'It's devastating for us as a department': Support for Milwaukee officers grieving Officer Rittner
MILWAUKEE (CBS 58) -- It’s been a hard eight months for Milwaukee Police Officers, but there are several outlets helping these officers with their grief, anger, and frustration.
Officer Michael Kopel works on the mental wellness team at the Milwaukee Police Department. In the next few days, he will be going to different districts to conduct group sessions and meet one-on-one with officers. He said Milwaukee Police Chief Alfonzo Morales has been very supportive to the mental wellness efforts during this difficult time.
“It's devastating for us as a department,” Kopel said. “Being the proximity, three in a few months.
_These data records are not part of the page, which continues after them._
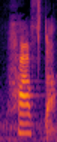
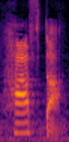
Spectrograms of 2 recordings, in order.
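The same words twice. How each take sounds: No difference in how they are said.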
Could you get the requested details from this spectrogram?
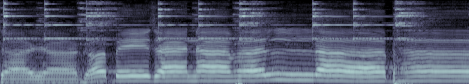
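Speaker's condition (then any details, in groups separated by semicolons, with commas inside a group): No condition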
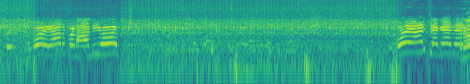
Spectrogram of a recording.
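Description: A motorcycle engine runs steadily at a morning race competition, a continuous mid-pitched drone throughout while people shout and talk over it.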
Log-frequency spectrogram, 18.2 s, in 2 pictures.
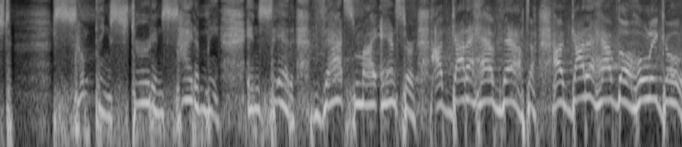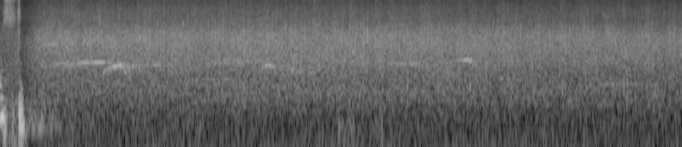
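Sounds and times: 
speech: 0:01.4 - 0:09.7
audience standing and clapping: 0:04.3 - 0:18.1.

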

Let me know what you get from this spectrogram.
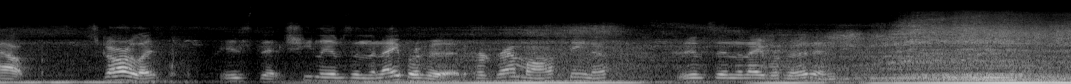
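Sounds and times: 
speech: 0:00.0 - 0:00.4, 0:01.0 - 0:06.2, 0:06.8 - 0:10.0
truck passing through a neighborhood: 0:00.0 - 0:02.1, 0:02.7 - 0:10.7.

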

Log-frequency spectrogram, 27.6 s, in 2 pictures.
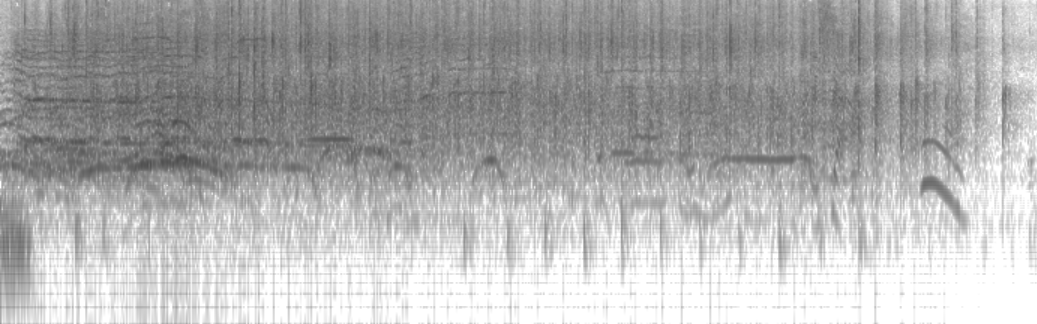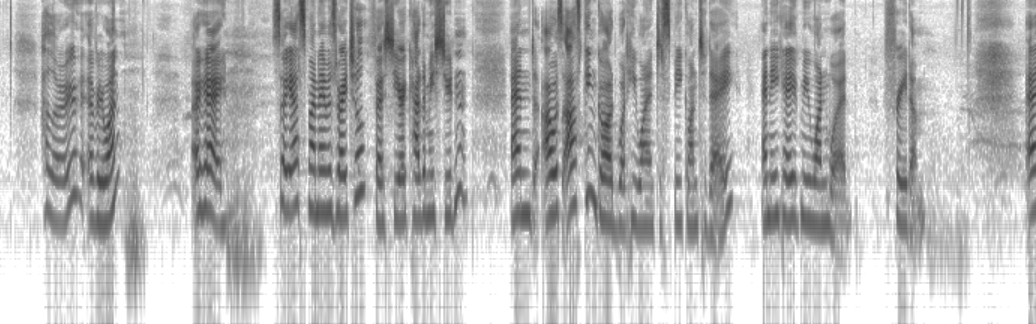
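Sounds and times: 
audience applauding to welcome a speaker: 0:00.0 - 0:13.6
speech: 0:15.0 - 0:15.6, 0:16.4 - 0:26.2.

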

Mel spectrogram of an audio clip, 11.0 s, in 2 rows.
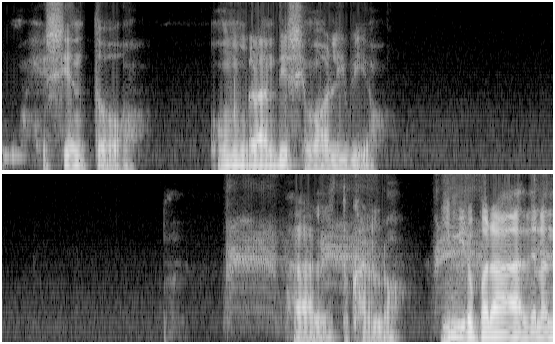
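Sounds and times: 
speech: 0:00.4 - 0:01.4, 0:02.1 - 0:03.8, 0:08.4 - 0:11.0
crow cawing: 0:07.7 - 0:11.0.

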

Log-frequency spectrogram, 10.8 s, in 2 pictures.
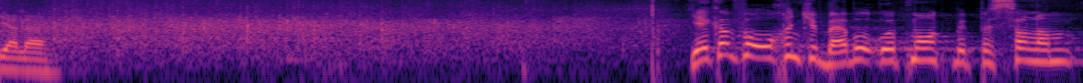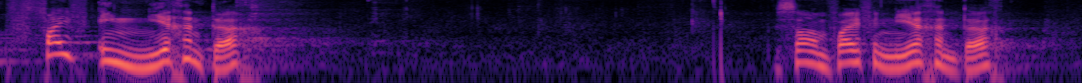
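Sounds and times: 
speech: 0:00.0 - 0:00.4, 0:03.4 - 0:06.8, 0:09.3 - 0:10.5
audience applause: 0:00.0 - 0:03.1.

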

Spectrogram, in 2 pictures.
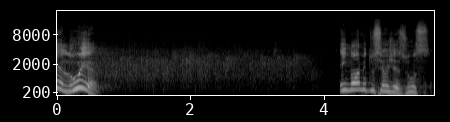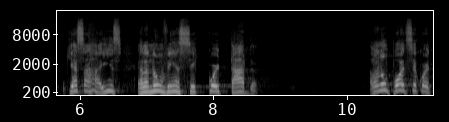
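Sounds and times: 
speech: 0:00.1 - 0:00.7, 0:04.2 - 0:08.7, 0:10.4 - 0:11.3
audience applause: 0:00.3 - 0:04.0.

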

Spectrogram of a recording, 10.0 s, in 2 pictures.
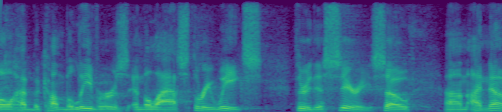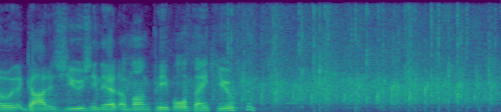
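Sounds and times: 
speech: 0:00.0 - 0:07.9
audience clapping: 0:05.8 - 0:10.0.

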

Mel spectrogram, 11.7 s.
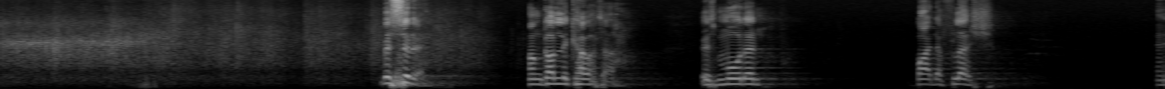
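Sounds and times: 
audience clapping: 0:00.0 - 0:05.4
speech: 0:03.8 - 0:04.4, 0:05.3 - 0:06.3, 0:07.0 - 0:07.7, 0:09.2 - 0:10.0.

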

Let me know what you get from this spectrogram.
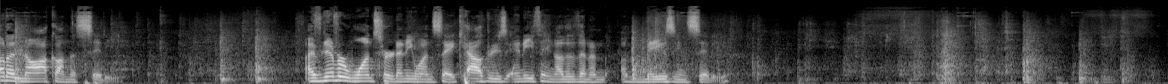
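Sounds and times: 
speech: 0:00.0 - 0:01.3, 0:03.1 - 0:07.5
toy dragged across the floor: 0:08.3 - 0:09.7.

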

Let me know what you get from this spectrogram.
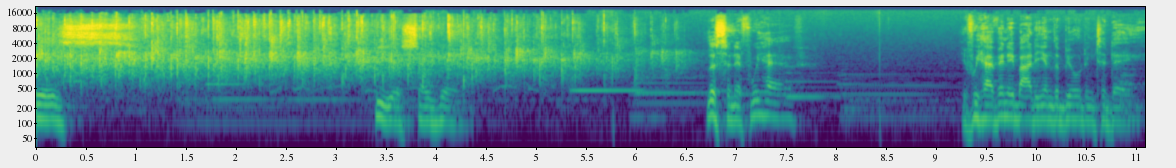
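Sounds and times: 
speech: 0:00.0 - 0:00.4, 0:03.4 - 0:04.4, 0:06.7 - 0:07.7, 0:09.3 - 0:11.0
congregation hand clapping in praise during a church service: 0:00.0 - 0:07.0.

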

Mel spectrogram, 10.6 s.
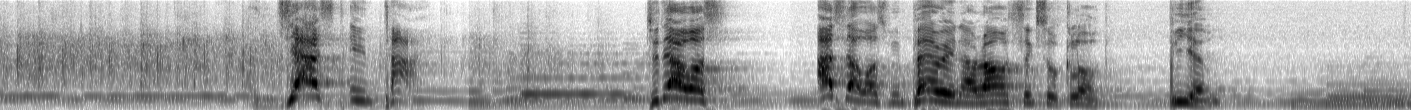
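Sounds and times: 
audience clapping: 0:00.0 - 0:04.8
speech: 0:02.0 - 0:03.3, 0:04.8 - 0:05.5, 0:06.1 - 0:09.2.

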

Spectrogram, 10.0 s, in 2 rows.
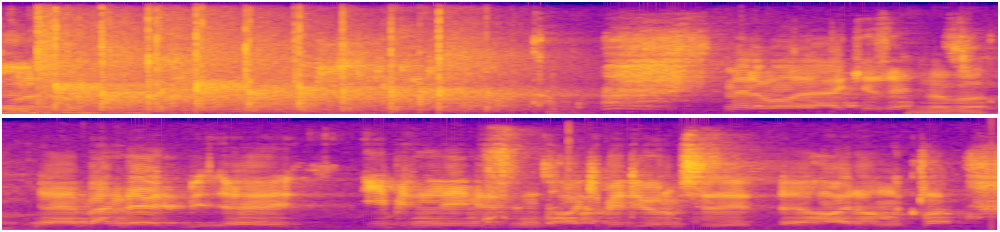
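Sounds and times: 
clapping for a guest: 0:00.0 - 0:05.6
laughter: 0:00.0 - 0:09.9
speech: 0:05.5 - 0:09.9.

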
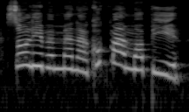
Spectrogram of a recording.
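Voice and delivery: put-on high, loud child's call; thrilled kid showing off to a sibling; excited little boy. A narrator's reading. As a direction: call out in high-pitched delight. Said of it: "rief Ritchie aufgeregt".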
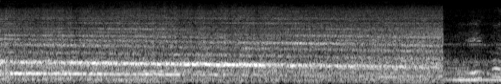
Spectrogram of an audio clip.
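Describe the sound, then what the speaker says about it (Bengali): A crowded metro rail train runs steadily with a loud, continuous rumble and whine that holds for about four seconds, then shifts to a lower hum near the end. "এই প্রথম মেট্রো রেলে উঠলাম, দেখেন কত গাদাগাদি।"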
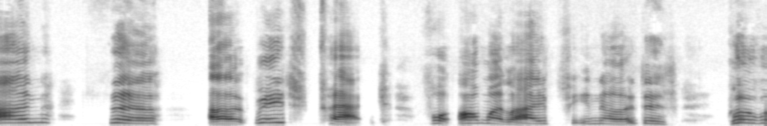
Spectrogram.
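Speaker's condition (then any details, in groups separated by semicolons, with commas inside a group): Cerebral palsy; from birth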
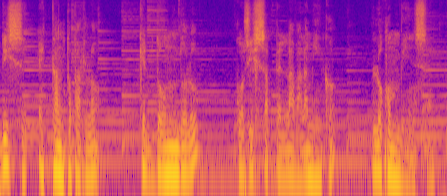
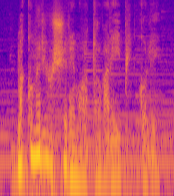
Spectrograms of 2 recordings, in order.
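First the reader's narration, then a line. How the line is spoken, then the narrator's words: Murmured. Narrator (Italian): Tobia mormorò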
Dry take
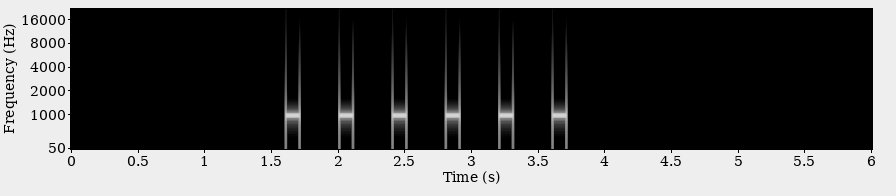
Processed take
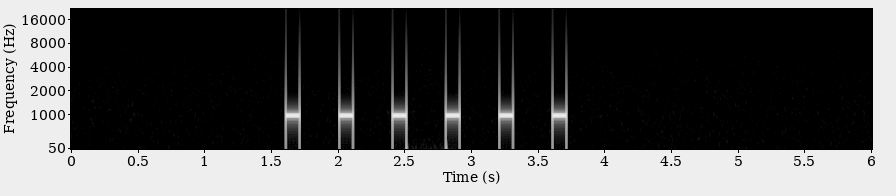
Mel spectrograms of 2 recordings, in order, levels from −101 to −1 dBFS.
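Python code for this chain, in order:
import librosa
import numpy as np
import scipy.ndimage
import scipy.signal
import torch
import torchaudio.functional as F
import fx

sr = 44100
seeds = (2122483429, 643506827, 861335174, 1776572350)

y = fx.low_shelf(x, sr, hz=160.0, db=11.0, at=(2.49, 2.89), fade=0.02)
y = y * 10.0 ** (8.5 / 20.0)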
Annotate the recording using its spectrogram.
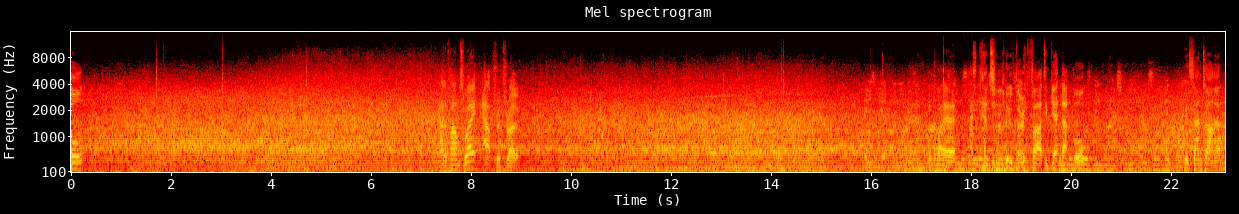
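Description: A large crowd murmurs and cheers steadily in a stadium.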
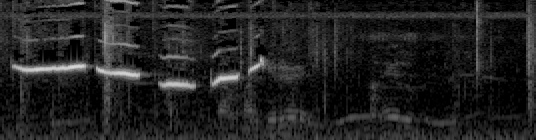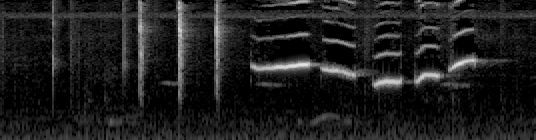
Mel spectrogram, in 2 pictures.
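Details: Female white-rumped shama singing to stir males into song: a run of five clear whistled notes sliding between higher and lower pitches. A pause with sharp clicks follows, then the same whistled phrase repeats.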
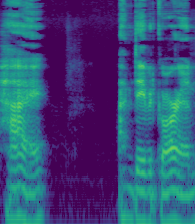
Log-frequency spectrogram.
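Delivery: speaking quietly in a hushed, tired voice. Introducing yourself on a podcast from a hotel room: speaking quietly, tired. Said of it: "I'm being a little quiet 'cause I'm tired".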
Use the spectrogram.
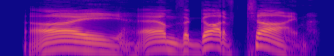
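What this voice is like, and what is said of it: Grand, godly character voice. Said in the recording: “explained in my most godly voice.”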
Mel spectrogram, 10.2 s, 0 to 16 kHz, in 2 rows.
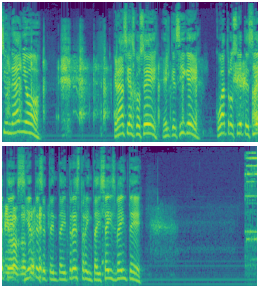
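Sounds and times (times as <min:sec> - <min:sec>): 
speech: 0:00.0 - 0:01.4, 0:02.2 - 0:08.2
laughter: 0:00.0 - 0:06.3
low steady hum: 0:00.0 - 0:10.0
telephone ringing with an incoming call to a football radio call-in show: 0:10.0 - 0:10.2.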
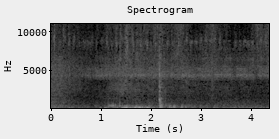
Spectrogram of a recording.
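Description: Faint, steady high-pitched chirring of crickets, with a few soft low knocks and one sharp click a little past two seconds in.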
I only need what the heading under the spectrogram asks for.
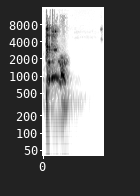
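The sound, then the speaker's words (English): A single short, sharp cough from a participant in an online meeting. It is loud and abrupt, then quickly dies away into silence. “I think the cough might have covered it up.”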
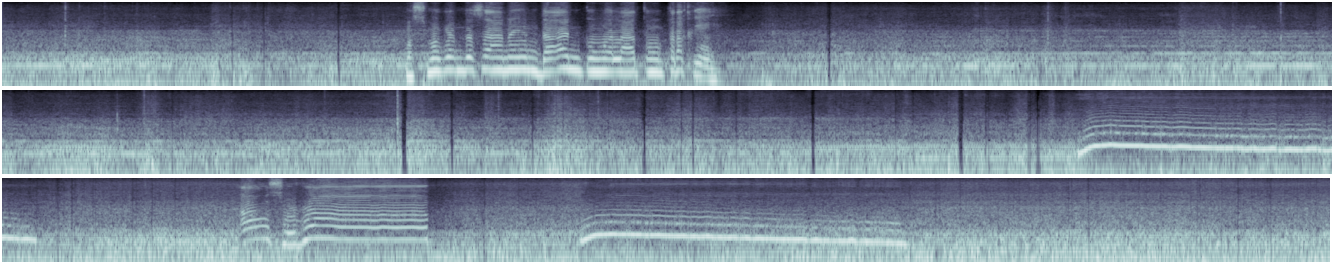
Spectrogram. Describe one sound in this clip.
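Wind roars steadily past a moving motorbike.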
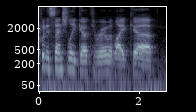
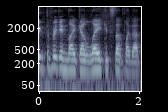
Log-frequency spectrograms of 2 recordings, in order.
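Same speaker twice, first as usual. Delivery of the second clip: normal talking voice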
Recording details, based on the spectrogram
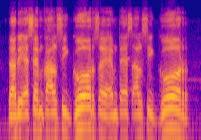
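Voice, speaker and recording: In a Cirebon accent, a man speaks at a moderate pace with a high pitch, lively intonation and a bright, sharp tone. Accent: local northern Cirebon dialect. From Cirebon area, West Java (Kapetakan). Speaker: teacher and university student. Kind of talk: class discussion. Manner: forceful, pushy.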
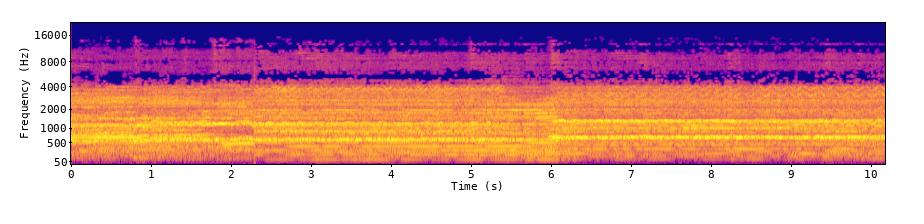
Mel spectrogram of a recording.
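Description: Mixed choir of young women and men singing long held chords in harmony, the upper voices wavering with vibrato. The chord changes about two seconds in and again about six seconds in.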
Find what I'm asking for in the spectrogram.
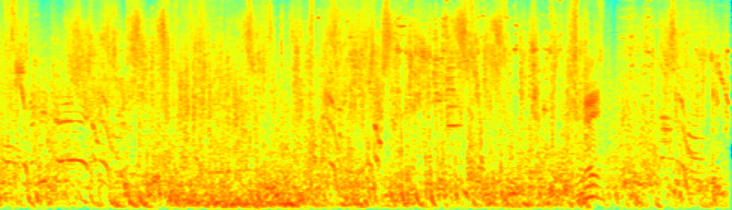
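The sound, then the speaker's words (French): Machine-gun fire in wartime combat: a dense, loud, continuous barrage of rapid cracks and booms, with only a brief dip near the end. “Eux aussi se font tuer à coups de mitraillette.”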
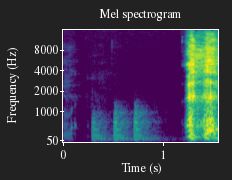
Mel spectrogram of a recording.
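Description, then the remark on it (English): A knocking sound effect: three quick, evenly spaced knocks, moderately loud, followed by a sudden loud, harsh burst of noise right after. “PTSD of like knocking or something”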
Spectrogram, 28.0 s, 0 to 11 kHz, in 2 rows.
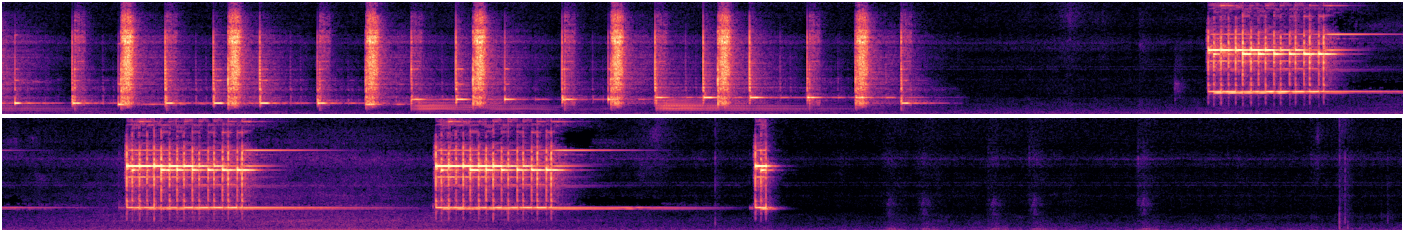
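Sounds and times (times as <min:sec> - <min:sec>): phone ringtone trill: 0:00.0 - 0:09.5, 0:15.2 - 0:21.8.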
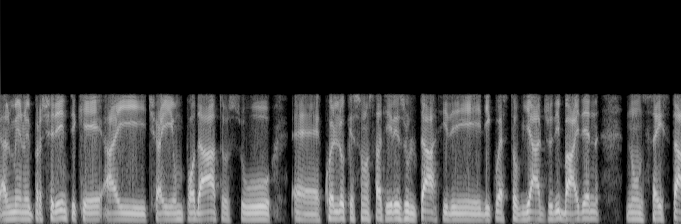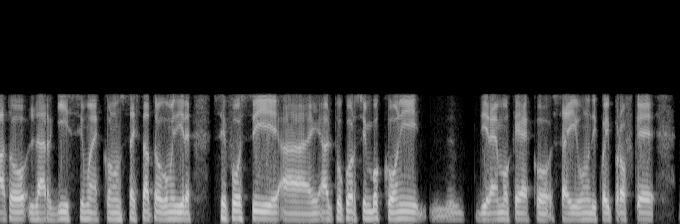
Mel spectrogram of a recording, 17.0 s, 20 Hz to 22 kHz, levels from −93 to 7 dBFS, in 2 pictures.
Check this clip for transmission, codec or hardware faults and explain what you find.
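Nothing in the speech points to a fault; it just sounds like G.726 telephone audio at 32 kbit/s, limited to below 4 kHz and carrying the light coding texture that rate normally leaves.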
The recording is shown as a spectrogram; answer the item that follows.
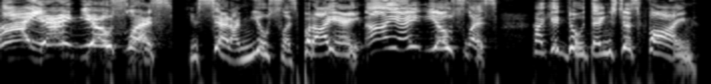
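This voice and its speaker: The speaker uses a put-on character voice, high-pitched, with very wide pitch swings. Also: fairly slow pace. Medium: dub. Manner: angry, shouting.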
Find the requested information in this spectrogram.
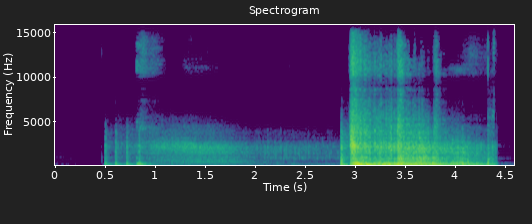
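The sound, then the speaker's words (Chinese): Cannon shell fired and exploding: a few quick sharp clicks, then a steady hiss, followed by a loud roaring blast that holds for a moment before cutting off abruptly. “你这是什么炮弹，轻轻一握就爆炸了呢。”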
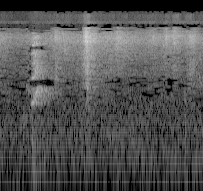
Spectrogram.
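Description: Dry-erase marker squeaking on a whiteboard in two short strokes, one about a third of a second in and one just under a second in.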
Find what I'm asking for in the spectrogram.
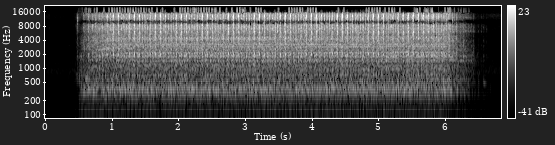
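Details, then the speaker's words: Janome sewing machine winding a bobbin, run by pressing the foot pedal by hand: a smooth steady whir ramps up, holds an even speed for about five seconds, then winds down; normal bobbin winding. "Now what we do is that end, we snip that end off there like that. Now we're going to continue winding the bobbin."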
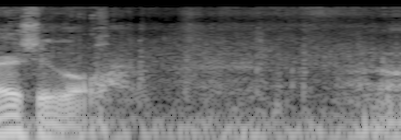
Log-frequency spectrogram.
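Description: Fingers press softly into loose soil.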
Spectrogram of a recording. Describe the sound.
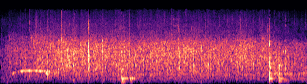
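Audience applause greets a speaker being welcomed to the stage. Continuous, even clapping with a crowd texture runs the whole time, dotted with a few sharper individual claps.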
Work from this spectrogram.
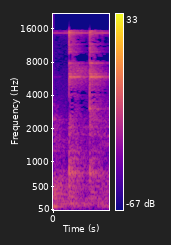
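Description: The rigid steel fork of an Element Ecosmo 9-speed folding bicycle is tapped twice to compare its sound with the alloy frame. Each tap gives a bright metallic ping that rings briefly, with a pitch around 780 Hz.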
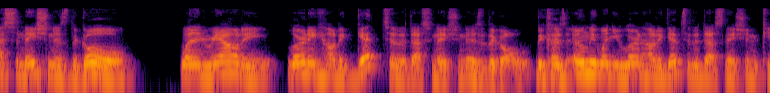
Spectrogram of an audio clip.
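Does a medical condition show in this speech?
No.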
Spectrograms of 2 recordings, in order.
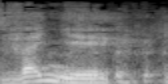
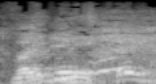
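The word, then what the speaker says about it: Wagner: Maintenant, monsieur, il y a le philosophe, là, moi, je l'appelle Finkielkraut. Je prononce tout à la française. Hein. Je dis les opéras de Vanier. – Oui. – Bon, voilà. – Vanier, Francis, voilà. Vanier, oui. Francisons un peu les choses.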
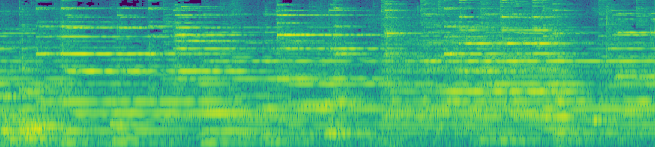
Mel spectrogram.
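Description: A handbell choir playing music: several notes struck each second in overlapping chords, each bell ringing on after it sounds.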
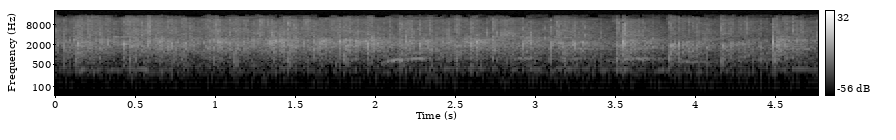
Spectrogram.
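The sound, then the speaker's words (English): An audience at a church service claps steadily in praise to the Lord, a dense wash of many hands that stays fairly even throughout, with faint voices scattered underneath. “I'd feel better right now if you'd just clap to the Lord and give him praise for what we feel.”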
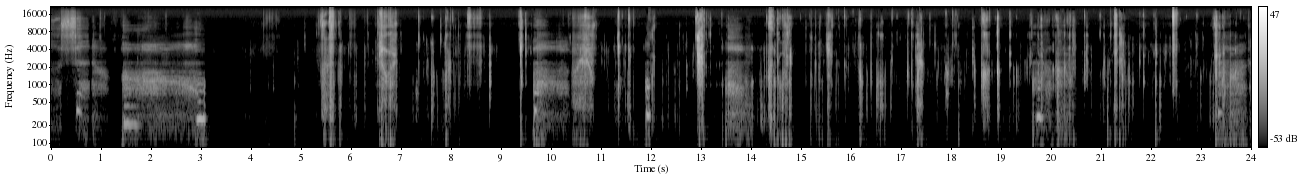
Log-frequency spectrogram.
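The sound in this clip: Crunchy biting and chewing of food, with many short crisp crunches and wet chewing sounds in an irregular rhythm, close and fairly quiet, alongside soft intermittent whispering.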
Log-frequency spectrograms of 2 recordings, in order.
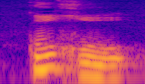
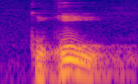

Everyone is grieving.”
Milwaukee Police Officers Charles Irvine Jr. and Michael Michalski both died while on duty last summer, and three losses in less than a year are taking a toll on the Milwaukee Police Department.
“That hurt us and now a few months later, we have another one. It does put the reality of how dangerous this job can be,” Kopel said.
Unfortunately, retired Oak Creek Officer Lieutenant Brian Murphy knows that all too well. He was shot 15 times while responding to the Oak Creek Sikh Temple Shooting in 2012 and is lucky to have survived.
Officer Rittner was shot and killed while he conducted a search warrant. Nationwide, at least two other officers have been killed executing a search warrant just this year.
“The person on the other side of the door, they pick if today is the day,” Brian Murphy said.
For fellow officers the feeling of ‘what if’ can be hard on them.
“The vulnerability is there,” Murphy said. “If not him then it could have been me.”
That’s where Milwaukee’s Mental Wellness team comes into play.
“It does give another avenue for us to lower that wall, to lower their defenses, let our human side come out for a bit,” Kopel said.
A national organization called ‘Concerns of Police Survivors’ or C.O.P.S. helps officers and the families of fallen officers heal. A retired Milwaukee police officer is involved in the organization. He lost his partner while on duty in the 1970s and is now helping hundreds of officers who are dealing with things like grief and survivors guilt.
“You just need some of the resources that we can provide to put into your toolbox so you can get back to work and do a better job tomorrow,” Peer Support Counselor, C.O.P.S. Patrick Monaghan said.
C.O.P.S hosts seminars and retreats; you can find more information here.